- WHAT YOU NEED TO DO: Take the entries that follow and return only the lines from the one with "Will you transcribe" through the final line, leaving every picture behind.

- RECORDS FOR THE EXERCISE:
'''
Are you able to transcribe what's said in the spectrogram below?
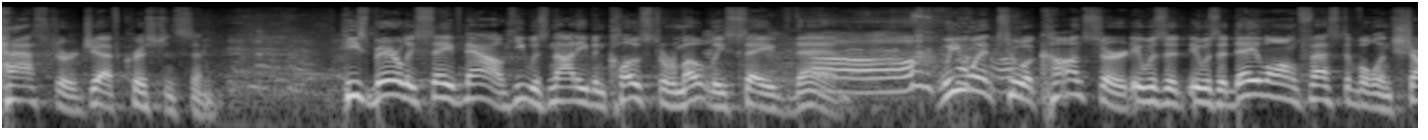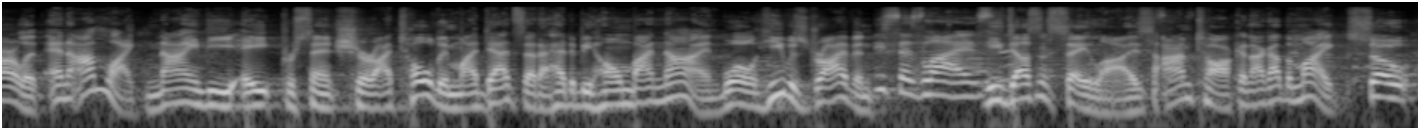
Pastor Jeff Christensen. He's barely saved now. He was not even close to remotely saved then. Oh. We went to a concert. It was a, it was a day long festival in Charlotte, and I'm like 98% sure. I told him my dad said I had to be home by nine. Well, he was driving. He says lies. He doesn't say lies. I'm talking, I got the mic. So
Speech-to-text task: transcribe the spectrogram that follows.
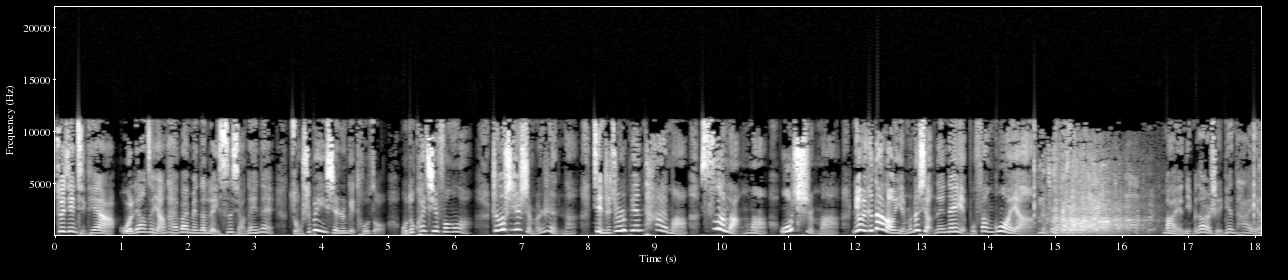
最近几天啊，我晾在阳台外面的蕾丝小内内总是被一些人给偷走，我都快气疯了。这都是些什么人呢？简直就是变态嘛，色狼嘛，无耻嘛！连我一个大老爷们的小内内也不放过呀！妈呀，你们到底谁变态呀？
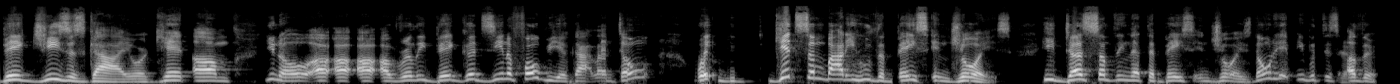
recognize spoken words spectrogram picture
big Jesus guy, or get um, you know, a a, a- a really big good xenophobia guy. Like, don't wait. Get somebody who the base enjoys. He does something that the base enjoys. Don't hit me with this Yeah. other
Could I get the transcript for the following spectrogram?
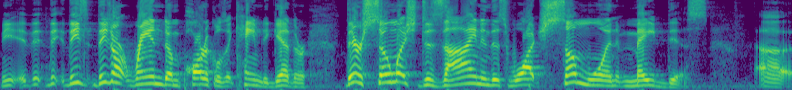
These, these aren't random particles that came together. There's so much design in this watch, someone made this. Uh,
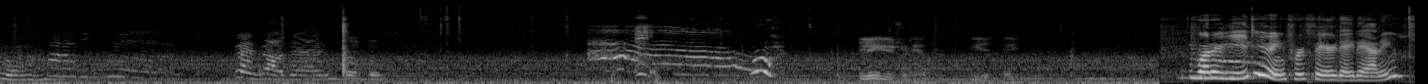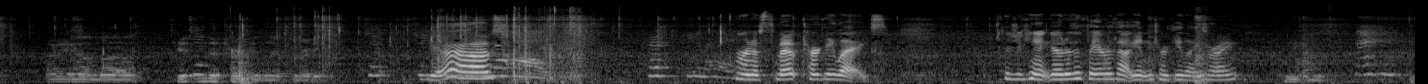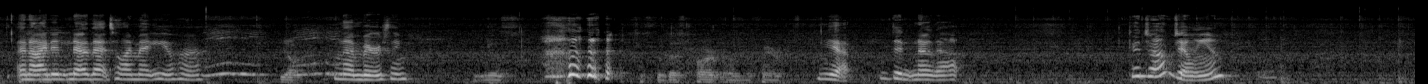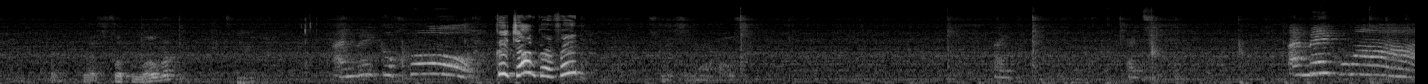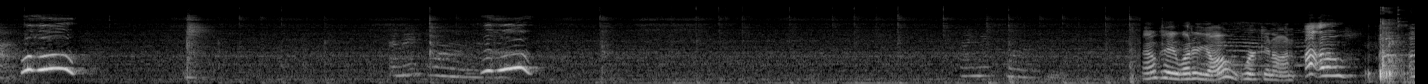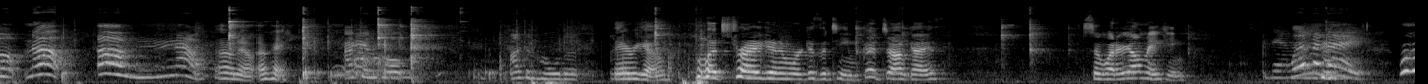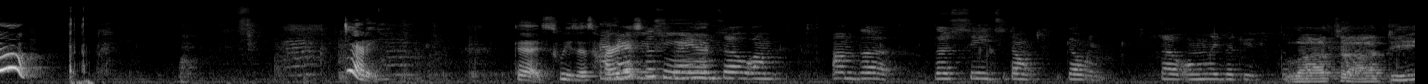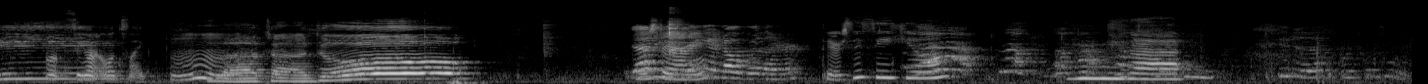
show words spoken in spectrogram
Mm-hmm. Good job, Dad. Okay. Whew. You use your hands. Eat it. Eat. What are you doing for Fair Day, Daddy? I am uh, getting the turkey legs ready. Yes. We're gonna smoke turkey legs. Because you can't go to the fair without getting turkey legs, right? Mm-mm. And I didn't know that till I met you, huh? Yep, Isn't that embarrassing? it is. It's the best part of the fair. yeah, didn't know that. Good job, Jillian. Let's flip them over. I make a hole. Good job, girlfriend. Let's make some more. I make one. Woohoo! I make one. Woohoo! I make one. Okay, what are y'all working on? Uh oh. Oh, no. Oh, no. Oh no. Okay. I can hold. I can hold it. There we go. Let's try again and work as a team. Good job, guys. So, what are y'all making? Lemonade. Woohoo! Daddy. Good. Squeeze as hard as you the can. so um um the the seeds don't go in. So only the juice. La ta dee. Let's see what it looks like. Mm. La ta do. There's Daddy's Daddy. singing over there. There's Ezekiel. Mm, yeah. You do that.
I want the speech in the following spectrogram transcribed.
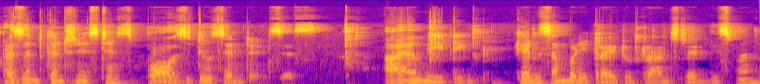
present continuous tense positive sentences i am eating can somebody try to translate this one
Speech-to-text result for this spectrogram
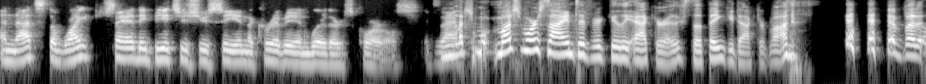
and that's the white sandy beaches you see in the Caribbean where there's corals. Exactly. Much more, much more scientifically accurate. So thank you, Dr. Bond. but but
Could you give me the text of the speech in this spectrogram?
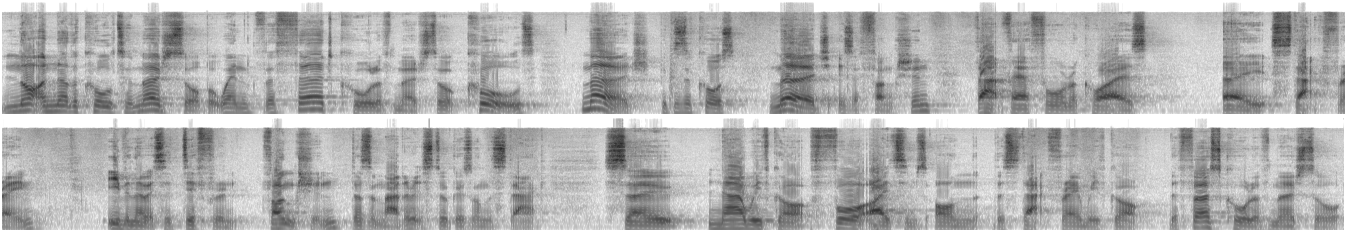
not another call to merge sort, but when the third call of merge sort calls merge, because of course merge is a function that therefore requires a stack frame, even though it's a different function, doesn't matter, it still goes on the stack. So now we've got four items on the stack frame. We've got the first call of merge sort,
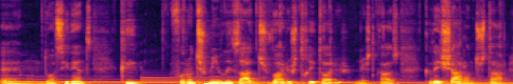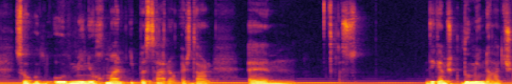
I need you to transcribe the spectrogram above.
um, do Ocidente que foram disponibilizados vários territórios, neste caso, que deixaram de estar sob o domínio romano e passaram a estar, um, digamos que, dominados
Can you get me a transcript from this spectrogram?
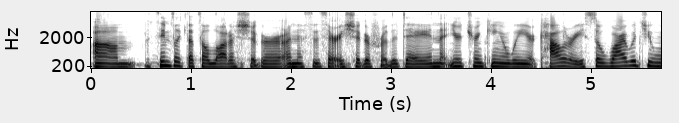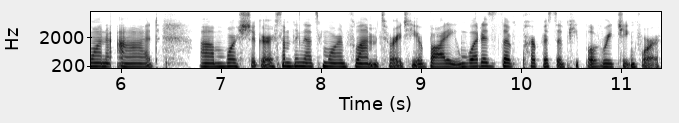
Um, it seems like that's a lot of sugar, unnecessary sugar for the day, and that you're drinking away your calories. So why would you want to add um, more sugar, something that's more inflammatory to your body? What is the purpose of people reaching for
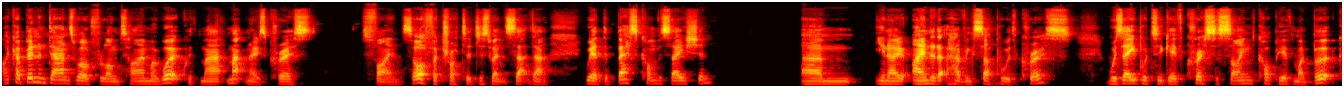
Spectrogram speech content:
Like I've been in Dan's world for a long time. I work with Matt. Matt knows Chris. It's fine." So off I trotted, just went and sat down. We had the best conversation. Um, you know, I ended up having supper with Chris, was able to give Chris a signed copy of my book.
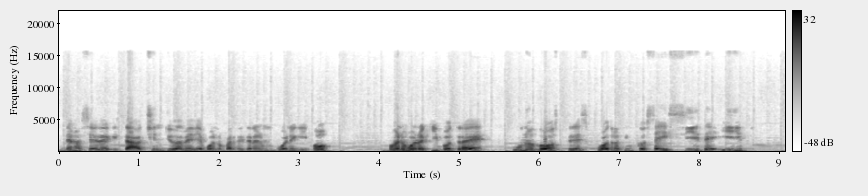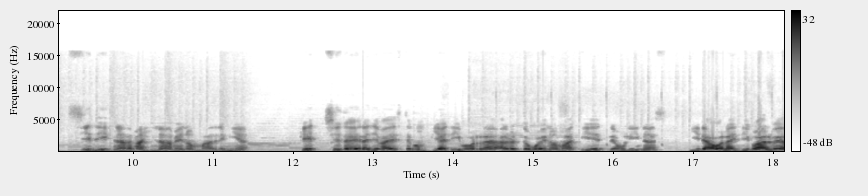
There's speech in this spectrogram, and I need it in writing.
Demasiado, aquí está, 81 de media, bueno, parece que tienen un buen equipo. Bueno, buen equipo, trae 1, 2, 3, 4, 5, 6, 7 y 7 y nada más y nada menos, madre mía. Qué chetadera lleva este con Piatti, Borra, Alberto Bueno, Mati, Tremolinas, Iraola y Diego Alves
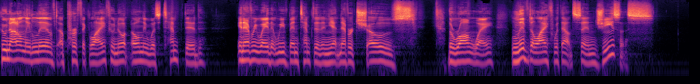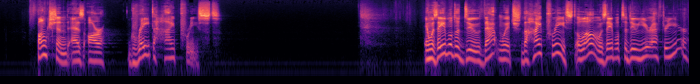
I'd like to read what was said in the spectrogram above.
who not only lived a perfect life, who not only was tempted in every way that we've been tempted and yet never chose the wrong way, lived a life without sin, Jesus functioned as our great high priest and was able to do that which the high priest alone was able to do year after year.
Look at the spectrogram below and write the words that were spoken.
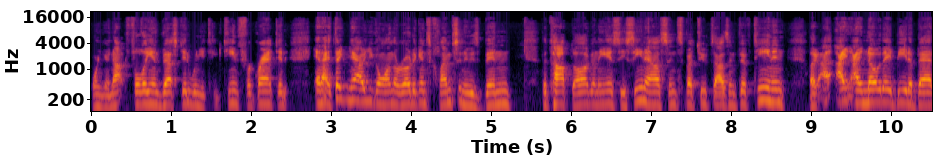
when you're not fully invested, when you take teams for granted. And I think now you go on the road against Clemson, who's been the top dog in the ACC now since about 2015. And like, I, I know they beat a bad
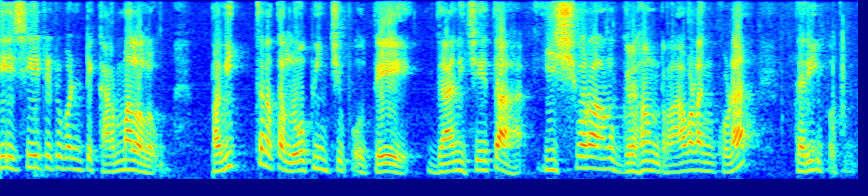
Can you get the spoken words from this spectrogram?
చేసేటటువంటి కర్మలలో పవిత్రత లోపించిపోతే దాని చేత ఈశ్వరానుగ్రహం రావడం కూడా తరిగిపోతుంది.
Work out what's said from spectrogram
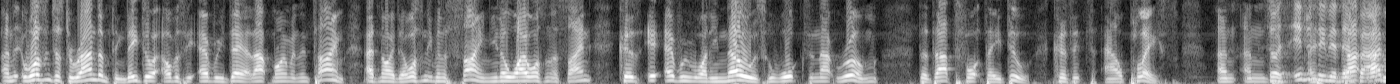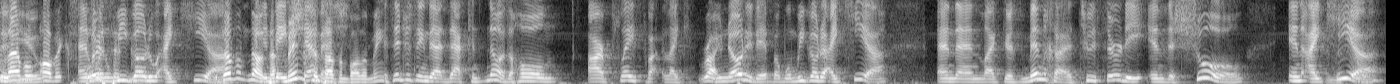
and it wasn't just a random thing. They do it obviously every day at that moment in time. I had no idea. There wasn't even a sign. You know why it wasn't a sign? Because everybody knows who walks in that room that that's what they do because it's our place. And, and so it's interesting I, that that, that bothers level you. Of and when we go to IKEA, it doesn't no that Shemesh, doesn't bother me. It's interesting that that can no the whole our place, but like right. you noted it. But when we go to IKEA, and then like there's mincha at two thirty in the shul in IKEA,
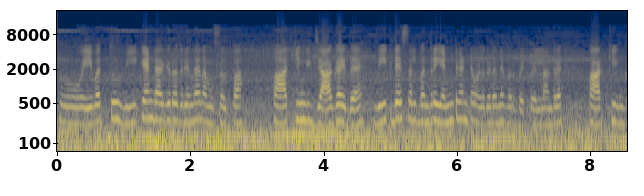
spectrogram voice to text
ಸೊ ಇವತ್ತು ವೀಕೆಂಡ್ ಆಗಿರೋದ್ರಿಂದ ನಮ್ಗೆ ಸ್ವಲ್ಪ ಪಾರ್ಕಿಂಗ್ ಜಾಗ ಇದೆ. ವೀಕ್ ಡೇಸ್ ಅಲ್ಲಿ ಬಂದ್ರೆ ಎಂಟು ಗಂಟೆ ಒಳಗಡೆನೆ ಬರಬೇಕು. ಇಲ್ಲಾಂದ್ರೆ ಪಾರ್ಕಿಂಗ್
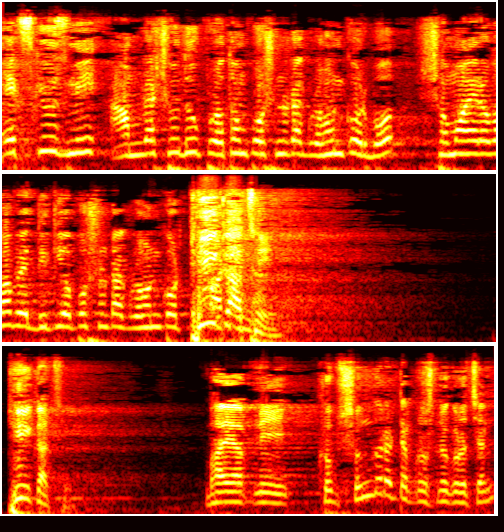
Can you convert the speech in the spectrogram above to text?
এক্সকিউজ মি আমরা শুধু প্রথম প্রশ্নটা গ্রহণ করব সময়ের অভাবে দ্বিতীয় প্রশ্নটা গ্রহণ করতে ঠিক আছে। ঠিক আছে। ভাই আপনি খুব সুন্দর একটা প্রশ্ন করেছেন।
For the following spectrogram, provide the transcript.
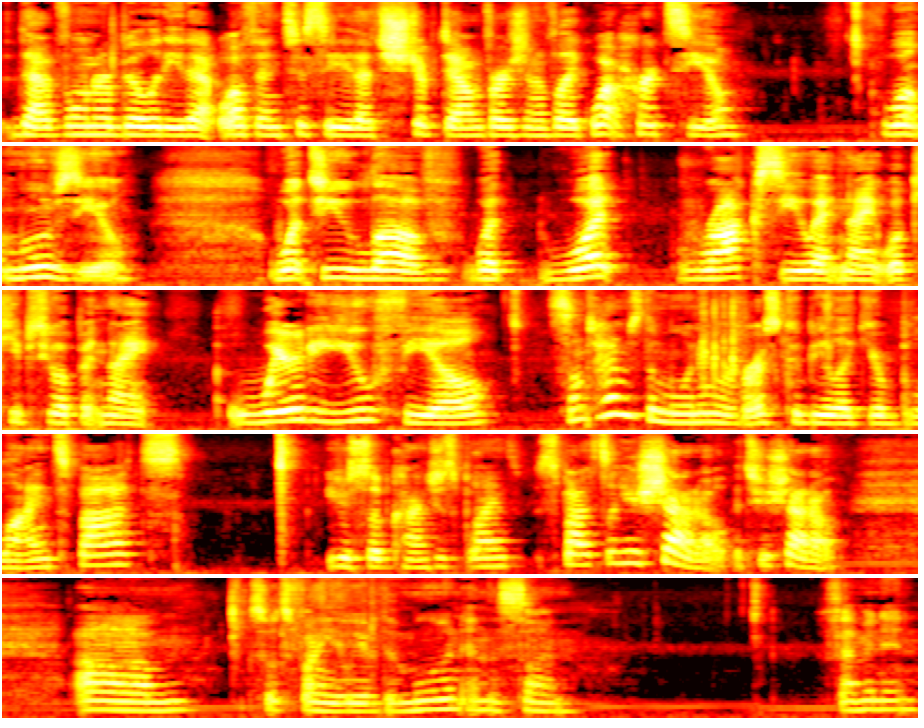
That vulnerability, that authenticity, that stripped down version of like what hurts you, what moves you, what do you love, what what rocks you at night, what keeps you up at night. Where do you feel? Sometimes the moon in reverse could be like your blind spots your subconscious blind spots, like your shadow. It's your shadow. Um, so it's funny. We have the moon and the sun. Feminine,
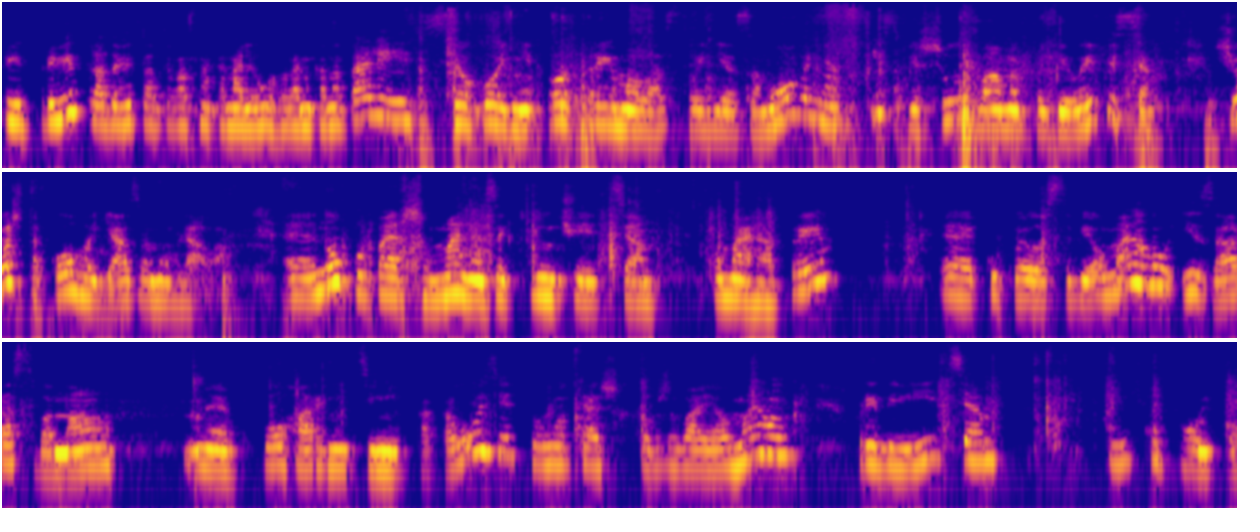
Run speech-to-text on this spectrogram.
привіт-привіт! Рада вітати вас на каналі Луговенка Наталії. Сьогодні отримала своє замовлення і спішу з вами поділитися, що ж такого я замовляла. Е, Ну, по-перше, в мене закінчується омега-3. Е, Купила собі омегу, і зараз вона е, по гарній ціні в каталозі. Тому теж, хто вживає омегу, придивіться і купуйте.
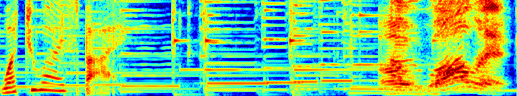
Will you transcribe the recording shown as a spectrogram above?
what do I spy? A wallet.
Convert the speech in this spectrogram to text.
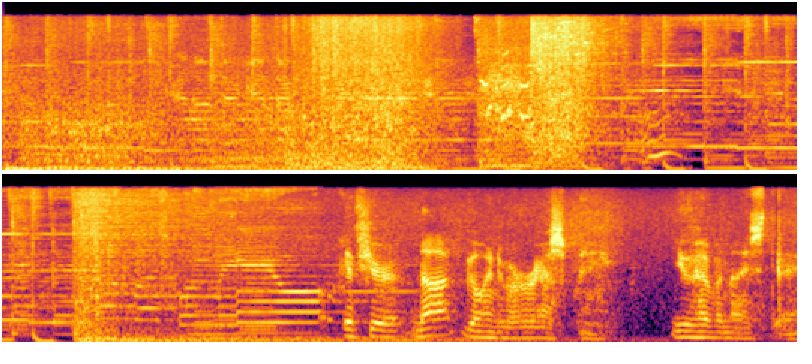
If you're not going to arrest me, you have a nice day.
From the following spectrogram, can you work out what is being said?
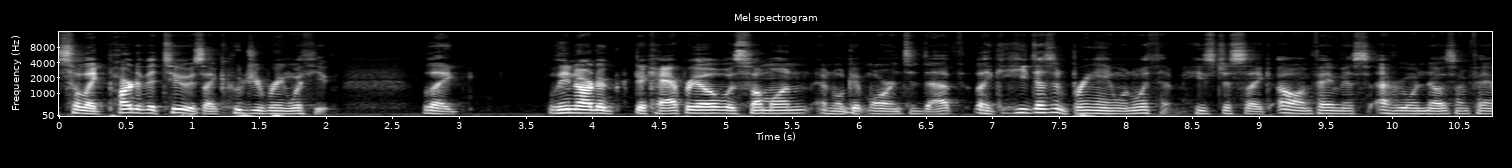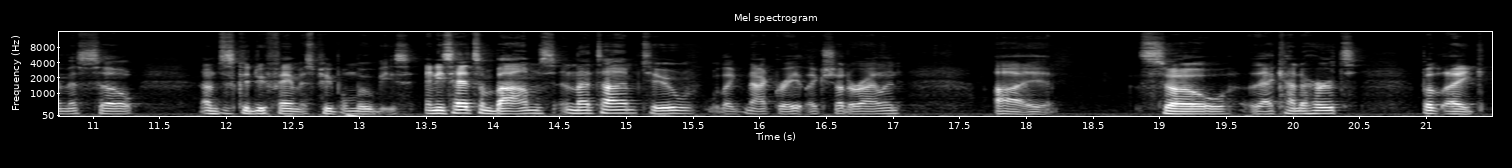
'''
- WRITTEN REPLY:
Will you transcribe the recording shown as a spectrogram above?
what do I spy? A wallet.
Convert the speech in this spectrogram to text.
If you're not going to arrest me, you have a nice day.
From the following spectrogram, can you work out what is being said?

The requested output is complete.